> _RECORDED INFORMATION_
# # # # # # #

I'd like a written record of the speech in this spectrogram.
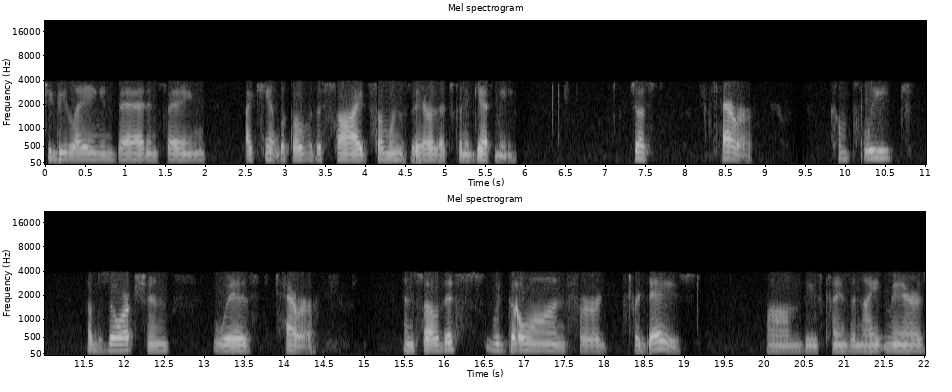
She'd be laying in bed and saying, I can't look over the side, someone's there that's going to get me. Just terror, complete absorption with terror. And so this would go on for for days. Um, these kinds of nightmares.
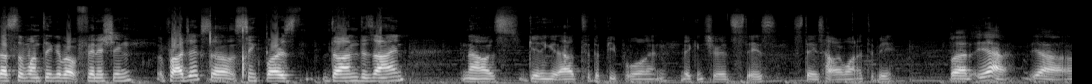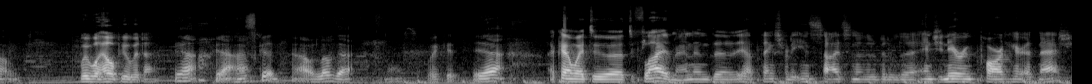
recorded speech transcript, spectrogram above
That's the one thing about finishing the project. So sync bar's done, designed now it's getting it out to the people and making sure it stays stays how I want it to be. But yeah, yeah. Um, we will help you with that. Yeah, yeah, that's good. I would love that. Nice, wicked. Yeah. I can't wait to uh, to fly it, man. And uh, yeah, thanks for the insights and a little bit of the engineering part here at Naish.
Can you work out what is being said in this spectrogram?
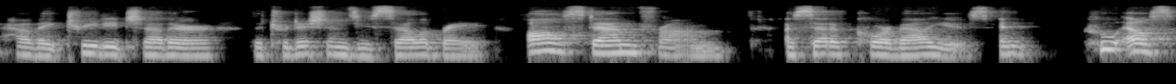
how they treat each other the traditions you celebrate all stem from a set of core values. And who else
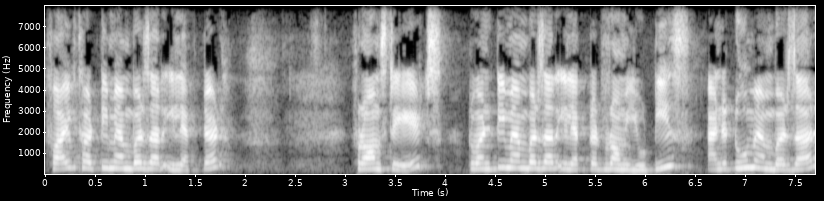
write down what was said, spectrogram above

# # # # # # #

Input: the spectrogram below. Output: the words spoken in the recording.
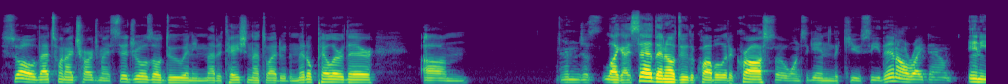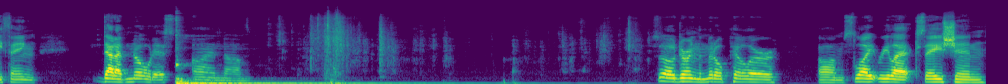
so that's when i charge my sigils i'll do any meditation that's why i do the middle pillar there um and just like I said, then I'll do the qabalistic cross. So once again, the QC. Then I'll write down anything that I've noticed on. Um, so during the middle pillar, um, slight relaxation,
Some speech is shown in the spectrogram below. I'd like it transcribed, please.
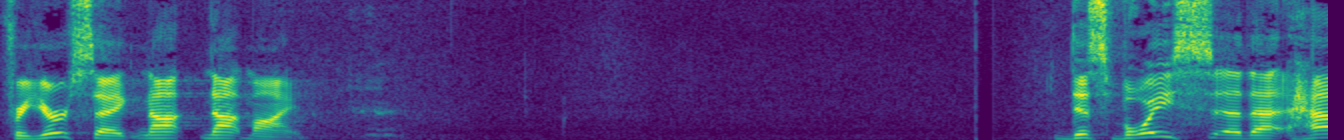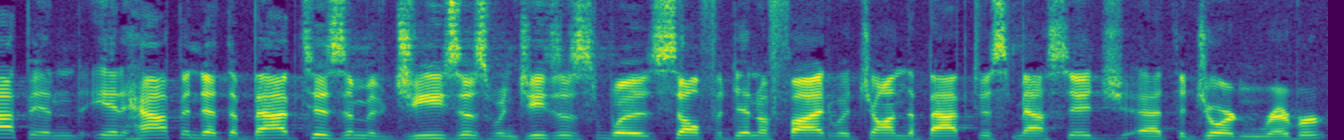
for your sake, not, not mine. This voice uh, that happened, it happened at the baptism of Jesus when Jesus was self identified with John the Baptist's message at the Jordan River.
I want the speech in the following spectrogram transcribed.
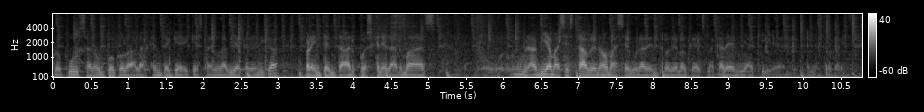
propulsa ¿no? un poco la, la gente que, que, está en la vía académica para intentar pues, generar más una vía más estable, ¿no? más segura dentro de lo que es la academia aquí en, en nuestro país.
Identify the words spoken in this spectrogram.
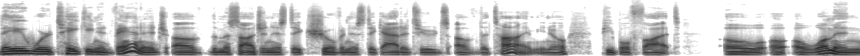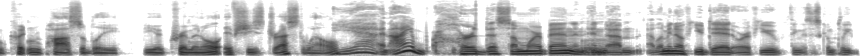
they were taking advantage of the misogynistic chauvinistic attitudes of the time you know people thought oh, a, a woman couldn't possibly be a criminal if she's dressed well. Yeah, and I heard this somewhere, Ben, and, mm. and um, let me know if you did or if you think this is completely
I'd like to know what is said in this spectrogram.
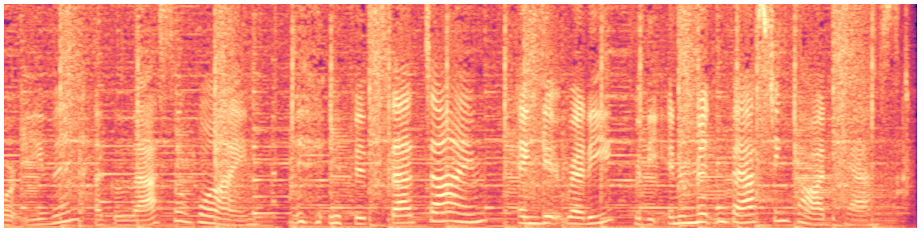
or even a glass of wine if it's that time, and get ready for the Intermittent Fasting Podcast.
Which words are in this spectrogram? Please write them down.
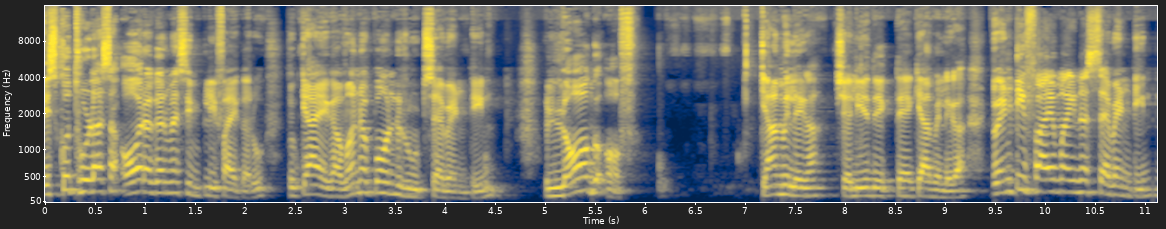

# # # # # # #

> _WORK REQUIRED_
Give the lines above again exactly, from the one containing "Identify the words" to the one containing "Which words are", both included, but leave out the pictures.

> _THE COMPLETED TASK_
Identify the words spoken in this spectrogram.
they were taking advantage of the misogynistic chauvinistic attitudes of the time you know people thought oh, a, a woman couldn't possibly be a criminal if she's dressed well. Yeah, and I heard this somewhere, Ben, and, mm. and um, let me know if you did or if you think this is completely
I'd like to know what is said in this spectrogram.
or even a glass of wine if it's that time, and get ready for the Intermittent Fasting Podcast.
Which words are in this spectrogram? Please write them down.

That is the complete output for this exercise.